The season of the year in which typhoons are reputed to be most prevalent extends from April to December, but no part of the year appears to be entirely free from all chance of them. From past statistics, however, it appears that rarely more than one really formidable typhoon per annum need be expected. In the year of our visit, 1898, this annual occurrence took place on May 31st, whilst we came in for a second and milder one just before leaving Manila at the end of November.

Is there any being so fortunate as never to have been assailed with qualms on the subject of tips to servants? Personally I have suffered more anguish on this subject than on any other, except my teeth. The last day at a country house, every day's fishing and shooting, even the drive to the station and the journey itself are ruined by this dreadful shadow of impending evil. Not that I or any one else grudges for a moment the useful menial whatever he may think his due; but where the hitch comes in is that no one ever seems to know how much one ought to give, and to whom. I think it is the Duke of Westminster who has a notice up in his bedroom requesting none of his buests to tip the servants; if, however, they feel that their consciences will not allow of this, their attention is directed to a box into which their offerings may be dropped, such offerings forming a fund which is divided amongst all the servants at Christmas time. Such a step is certainly one in the right direction.
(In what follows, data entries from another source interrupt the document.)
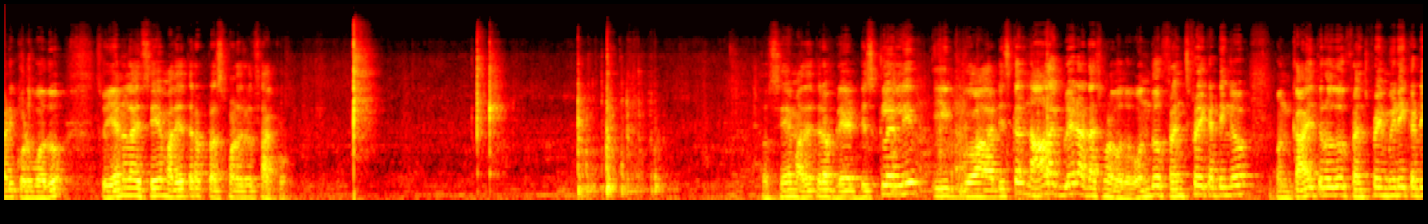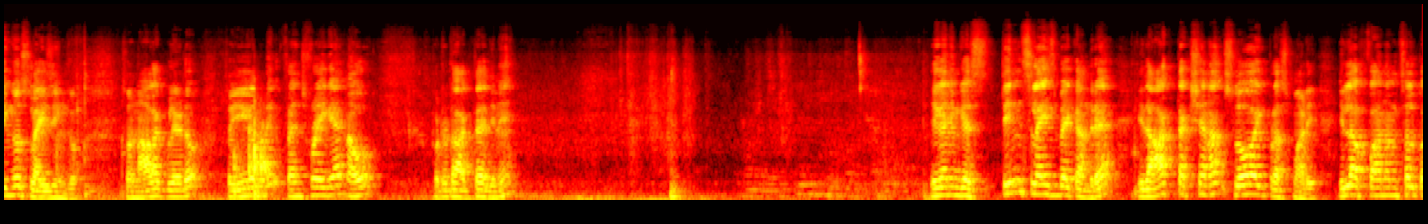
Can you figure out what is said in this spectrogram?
ಮಾಡಿ ಕೊಡ್ಬೋದು. ಸೊ ಏನೆಲ್ಲ ಸೇಮ್ ಅದೇ ಥರ ಪ್ರೆಸ್ ಮಾಡಿದ್ರೆ ಸಾಕು. ಸೊ ಸೇಮ್ ಅದೇ ಥರ ಬ್ಲೇಡ್ ಡಿಸ್ಕಲ್ಲಿ ಈ ಡಿಸ್ಕಲ್ಲಿ ನಾಲ್ಕು ಬ್ಲೇಡ್ ಅಟ್ಯಾಚ್ ಮಾಡ್ಬೋದು. ಒಂದು ಫ್ರೆಂಚ್ ಫ್ರೈ ಕಟಿಂಗು ಒಂದು ಕಾಯಿ ತಿರೋದು French fry medium cutting slicing so ನಾಲ್ಕು ಬ್ಲೇಡು ಸೊ ಈಗ ನೋಡಿ ಫ್ರೆಂಚ್ ಫ್ರೈಗೆ ನಾವು ಪೊಟೊಟೊ ಹಾಕ್ತಾ ಇದ್ದೀನಿ. ಈಗ ನಿಮಗೆ ತಿನ್ ಸ್ಲೈಸ್ ಬೇಕಂದರೆ, ಇದು ಹಾಕಿದ ತಕ್ಷಣ ಸ್ಲೋ ಆಗಿ ಪ್ರೆಸ್ ಮಾಡಿ. ಇಲ್ಲ ಫ ನಮ್ಗೆ ಸ್ವಲ್ಪ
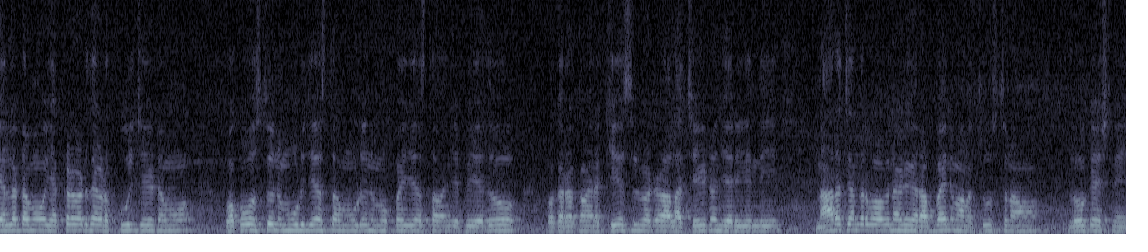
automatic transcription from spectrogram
వెళ్ళటము ఎక్కడ పడితే అక్కడ కూల్ చేయటము ఒక వస్తువుని మూడు చేస్తాం మూడుని ముప్పై చేస్తాం అని చెప్పి ఏదో ఒక రకమైన కేసులు పెట్టడం అలా చేయడం జరిగింది. నారా చంద్రబాబు నాయుడు గారి అబ్బాయిని మనం చూస్తున్నాము లోకేష్ని.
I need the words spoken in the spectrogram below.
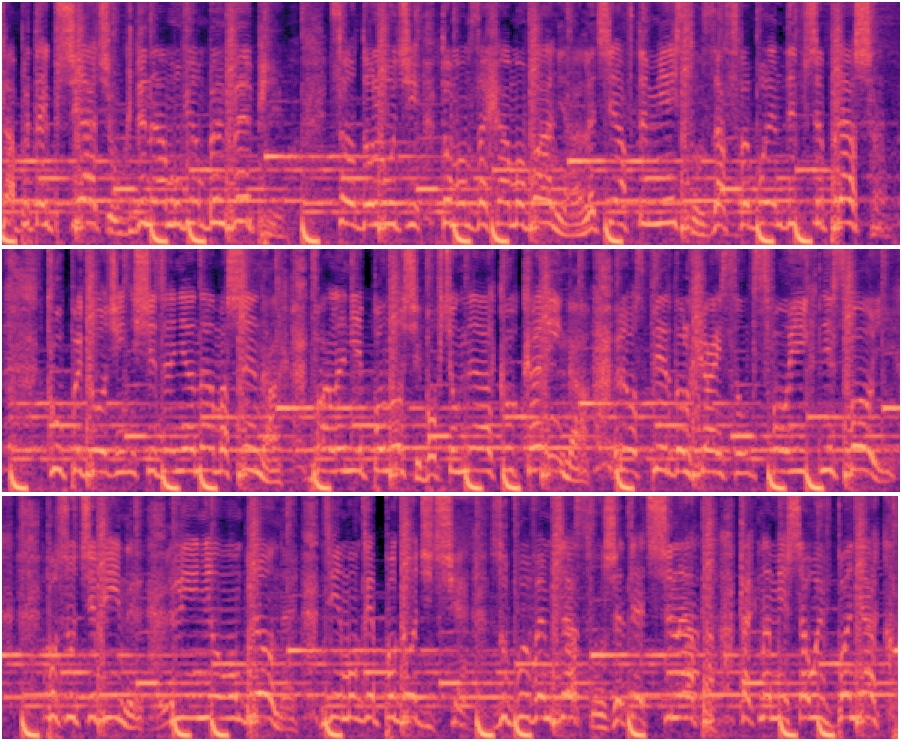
Zapytaj przyjaciół, gdy namówią bym wypił co do ludzi, to mam zahamowania Lecz ja w tym miejscu za swe błędy przepraszam. Kupę godzin siedzenia na maszynach Wale nie ponosi, bo wciągnęła kokaina. Rozpierdol hajsów swoich, nie swoich. Poczucie winy, linią obrony. Nie mogę pogodzić się z upływem czasu Że te trzy lata tak namieszały w baniaku.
These sad reflections were occasioned by our impending departure from the Uranus. Here there was a major domo, a Spaniard, who did nothing for us in particular, beyond taking a lordly but distant interest in our welfare, and Tho-mass, a nominal descendant, I imagine, of the late-lamented Didymus, who did everything for us, as valet, lady's maid, housemaid, waiter, and general fag. Now the great question was, should we insult the Spanish nation in general, and the major domo in particular, by rewarding both him and Thomas the Philippine according to their merits, or on the other hand should we distribute our tips on the basis of to him that hath shall be more abundantly supplied? After a sleepless night spent in wrestling with this problem we solved it by deciding to subsidise both so heavily that they could each buy a church for themselves and praise the British nation ever afterwards.

[Austrian-Philippine Home Page] [Culture and History] [Up]
created: October 20, 1997
updated: October 20, 1997
APSIS Editor Johann Stockinger